The researchers recruited 35 men and women between the ages of 22 and 77 years old. All participants went through a 13 week workout program and made no dietary changes. The program consisted of 3-5 cardio sessions per week for all 13 weeks and 2-3 weight lifting sessions per week from weeks 4 through 13.
At the end of the 13 week program, the participants were randomly placed into two groups. One group continued the workout program for an additional 4 weeks, while the other group discontinued regular exercise for 4 weeks. We’ll be focusing on the group that stopped exercising.
Several measures of health and fitness progress were taken upon completion of the program. Follow-up measurements were taken 1 week after, 2 weeks after, 3 weeks after, and 4 weeks after program completion. (Body fat percentage, VO2max, bench press 5 rep max (RM), leg press 5 RM, and the sit-and-reach were measured at 2 weeks after and 4 weeks after.)
At the week 2 measurement, the participants, on average, had only gained 0.18 lbs of fat and lost 1.56 lbs of lean body mass but by week 4, the participants had gained 3.61 lbs of body fat and lost 4.13 pounds of lean body mass.
The loss of progress at the two week mark isn’t that bad. That means it should be okay to take a week or two off, right? Not quite. By the end of week 1, blood pressure increased, HDL cholesterol (the good kind) decreased, and triglycerides increased.
Strength progress took the biggest hit. By the end of week 2, participants’ bench press 5 RM decreased by 8.5 lbs on average. By the end of week 4, it had decreased by 16.6 lbs. Showing even greater decreases, the average leg press 5 RM had decreased 19.7 lbs by the end of week 2 and a whopping 57.2 lbs by the end of week 4.

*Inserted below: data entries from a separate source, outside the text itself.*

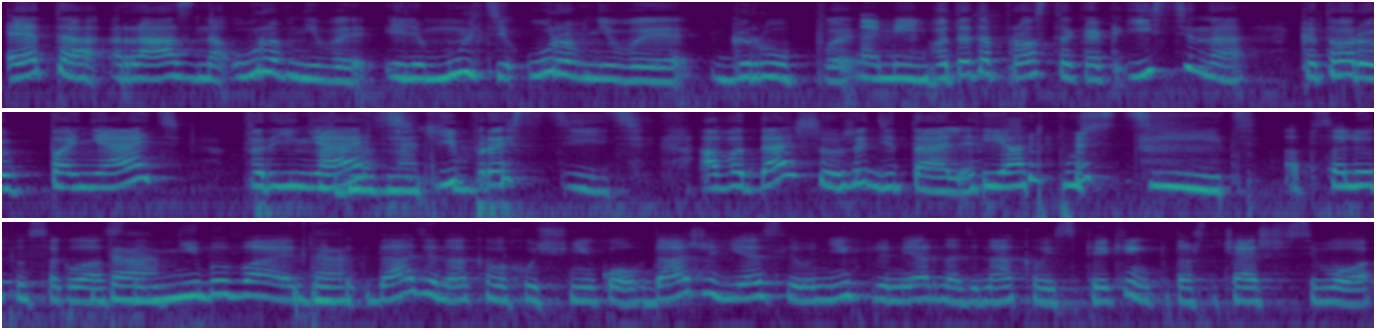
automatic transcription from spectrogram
это разноуровневые или мультиуровневые группы. Аминь. Вот это просто как истина, которую понять принять Однозначно. и простить. А вот дальше уже детали. И отпустить. Абсолютно согласна. Да. Не бывает Да. никогда одинаковых учеников, даже если у них примерно одинаковый спикинг, потому что чаще всего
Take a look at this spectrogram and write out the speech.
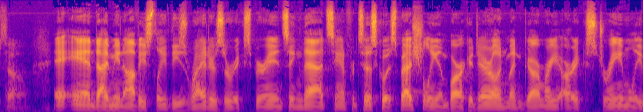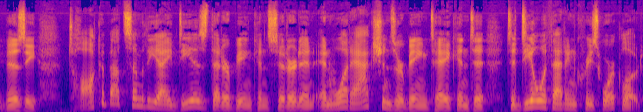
So, and I mean, obviously, these riders are experiencing that. San Francisco, especially Embarcadero and Montgomery, are extremely busy. Talk about some of the ideas that are being considered and, and what actions are being taken to, to deal with that increased workload.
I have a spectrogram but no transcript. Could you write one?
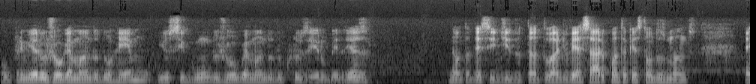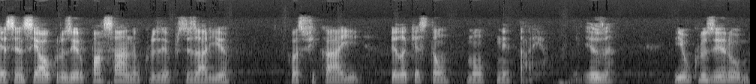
O primeiro jogo é mando do Remo e o segundo jogo é mando do Cruzeiro, beleza? Não está decidido tanto o adversário quanto a questão dos mandos. É essencial o Cruzeiro passar, né? O Cruzeiro precisaria, classificar aí pela questão monetária. Beleza? E o Cruzeiro,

What To Do When You Need a Break
So, if bad things start happening to our bodies within only one week of taking a break from training, what do we do if our schedule demands we take a break? Simple! One of my clients and I actually just discussed this yesterday.
Leah is going on a 3 week road trip. Sounds like a situation where most people would take a break from working out. Is she though? Nope! Instead, we came up with a program that she could easily work around.
She’ll have 3 short workout sessions per week and she has two options built into the program. On days when it’s convenient to visit a gym, she’ll do that. If she won’t be able to make it into a gym, she’ll do a dumbbell only workout with a pair of dumbbells that will be in her vehicle.
Will she make progress with this program? Probably not. But that’s not the point of the program. The point is to maintain progress while having fun on her trip. If she doesn’t lose progress, we’ve achieved the purpose of the workout.
There are many different ways you can implement this strategy for your own situation. Maybe you simply need to do one less workout session per week for a couple of weeks. You could workout from home using dumbbells and body weight. You could only do your compound exercises and leave off the isolation exercises to save some time during your sessions.
Your imagination is the limit. It doesn’t have to be the greatest workout in the world. It just has to keep you from regressing and keep the habit of working out in place.
Thank you so much for reading! If you found this information helpful and want to help the Treadaway Training blogcast grow, simply share this post with a friend. If you like what I have to say, sign up below to become a Treadaway Training insider or check out my YouTube channel. I will be back here Saturday with another fat loss topic. As always, God bless you AND your family and I'll see you Saturday.